A report released Thursday by the Corporation for Enterprise Development, a national non-profit focused on alleviating poverty, said that 49.8 percent  of Texas households are “liquid asset poor,” meaning they lack funds to pay for three months of basic expenses in the case of a crisis, such as losing a job. According to the Texas Tribune, our state ranks 30th in the country for liquid asset poverty and 37th in overall financial security. In the 2014 Asset and Opportunity scorecard the CFED compiled, Texas ranked 48th in the small business ownership rate, 42nd in the number of low wage jobs and 37th in the number of small business loans made per worker. Considering Republicans often tout our economy as an example that the rest of the nation should follow, these findings are particularly discouraging. We hope that all Texans will soon be able to reap the benefits of our state’s supposed prosperity, rather than just the select few sitting at the top.

Horns Down: Texas’  refusal to Follow EPA Regulations

For the past three years, the Environmental Protection Agency has required energy companies nationwide to apply for greenhouse gas permits, and, for the past three years, the Texas Commission on Environmental Quality has refused to enact the rules in Texas, arguing it is illegal for the EPA to regulate greenhouse gases. As a result, many local energy companies have had to apply for the permits directly with the EPA, leading to a substantial backlog in applications. Sunday, the Texas Tribune reported that this backlog has hurt Texas businesses, keeping them from being able to fully capitalize on the shale boom. For years, conservatives in Texas have argued that the EPA’s regulations cripple the economy, but, in this case, the opposite seems to be true.

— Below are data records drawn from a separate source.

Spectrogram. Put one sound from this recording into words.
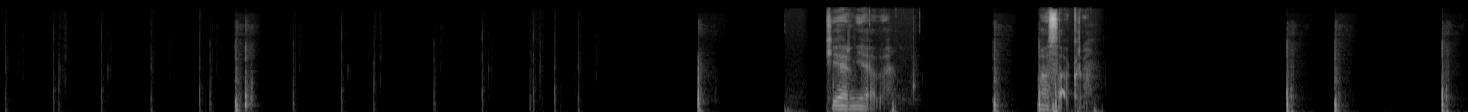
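Stone blocks are placed with short, dull knocks, again and again.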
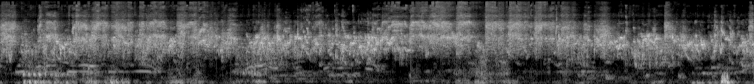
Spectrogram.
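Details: Cheerful pet budgies chattering, busy high warbling and short squeaky chirps blending into a steady chorus, with a few low knocks in the background.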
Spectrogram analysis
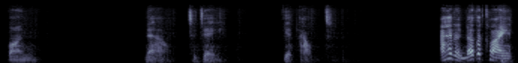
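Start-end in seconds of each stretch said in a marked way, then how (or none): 0.1-4.4 much lower, softer command; low deadpan order. Retold or imitated. Reader to a client who must leave, low deadpan order. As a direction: quietly order them out, word by word. Acts telling client to run.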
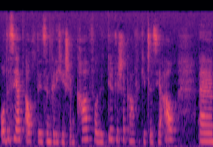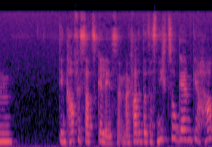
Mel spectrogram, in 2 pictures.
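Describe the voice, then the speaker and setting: A woman with a Swiss German accent speaks in a fairly high, somewhat breathy voice with ordinary pitch variation. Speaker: convert giving testimony. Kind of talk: testimony. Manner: halting, many fillers.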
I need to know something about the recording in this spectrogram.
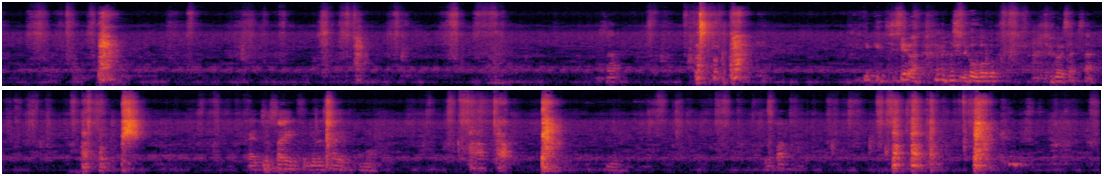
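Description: Hands slap sharply against arms and bodies.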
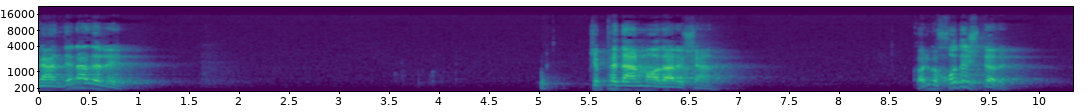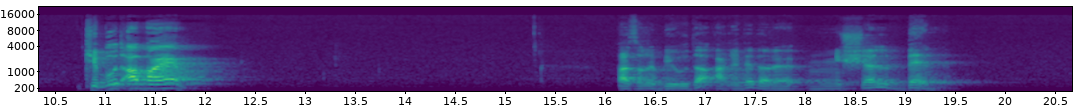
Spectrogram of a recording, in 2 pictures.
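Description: A middle-aged man speaks calmly, close to a microphone, in short bursts with pauses.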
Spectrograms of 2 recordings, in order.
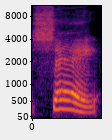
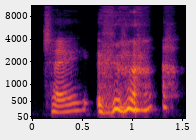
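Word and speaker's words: Shea: Shay. Oh, cool. Shay. Got it. I'm so Texan. Che.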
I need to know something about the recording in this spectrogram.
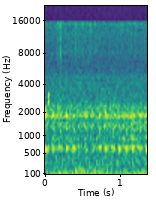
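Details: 2014 Hyundai Accent with active code P1693 immobilizer/key transponder fault: steady rhythmic cranking at about five pulses a second that never catches; cranks but won't start, immobilizer blocking.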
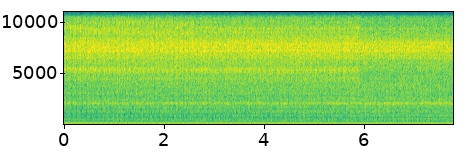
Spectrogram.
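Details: 2018 Mustang GT PP2 cold start, recorded under the car: rapid, fairly regular clanking ticks about three a second over the V8 idle, revved only to 2200 rpm; owner suspects piston slap, unconfirmed.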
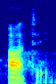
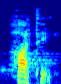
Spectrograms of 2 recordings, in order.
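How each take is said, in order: First: The word starts directly with a vowel. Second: The word starts with a breathy h sound. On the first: The speaker calls it wrong. "that would be O-T-I" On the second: The speaker calls it right. "hati is the correct pronunciation"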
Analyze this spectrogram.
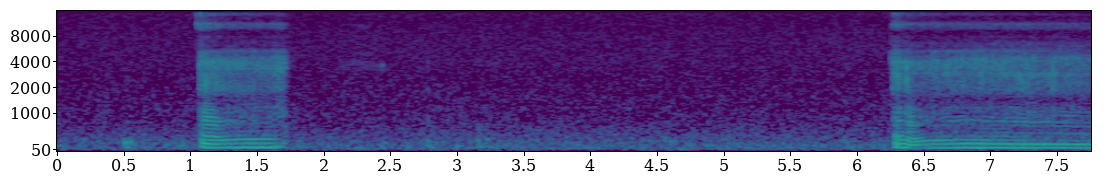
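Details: Two loud, low, rattling snores about five seconds apart, separated by quiet breathing; ordinary snoring.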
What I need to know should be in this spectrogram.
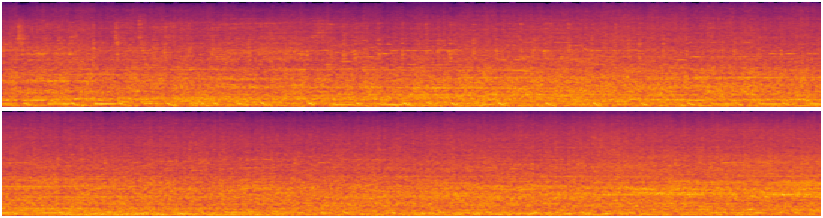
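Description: Engines of parade floats rumble steadily.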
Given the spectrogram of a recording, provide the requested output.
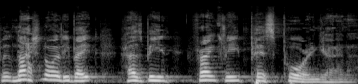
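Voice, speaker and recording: A man talks at a fairly quick pace with a high pitch and lively intonation. Noticeable background noise sits behind him. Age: 70s. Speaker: author and oil commentator. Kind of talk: panel talk.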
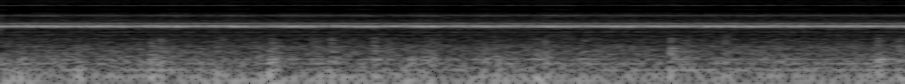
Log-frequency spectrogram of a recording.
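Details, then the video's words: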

We find it disappointing that Texas’ ideological battle with the federal government has gone so far as to hurt business in our state, and we hope that this situation will compel the TCEQ to step up and follow through on EPA requirements.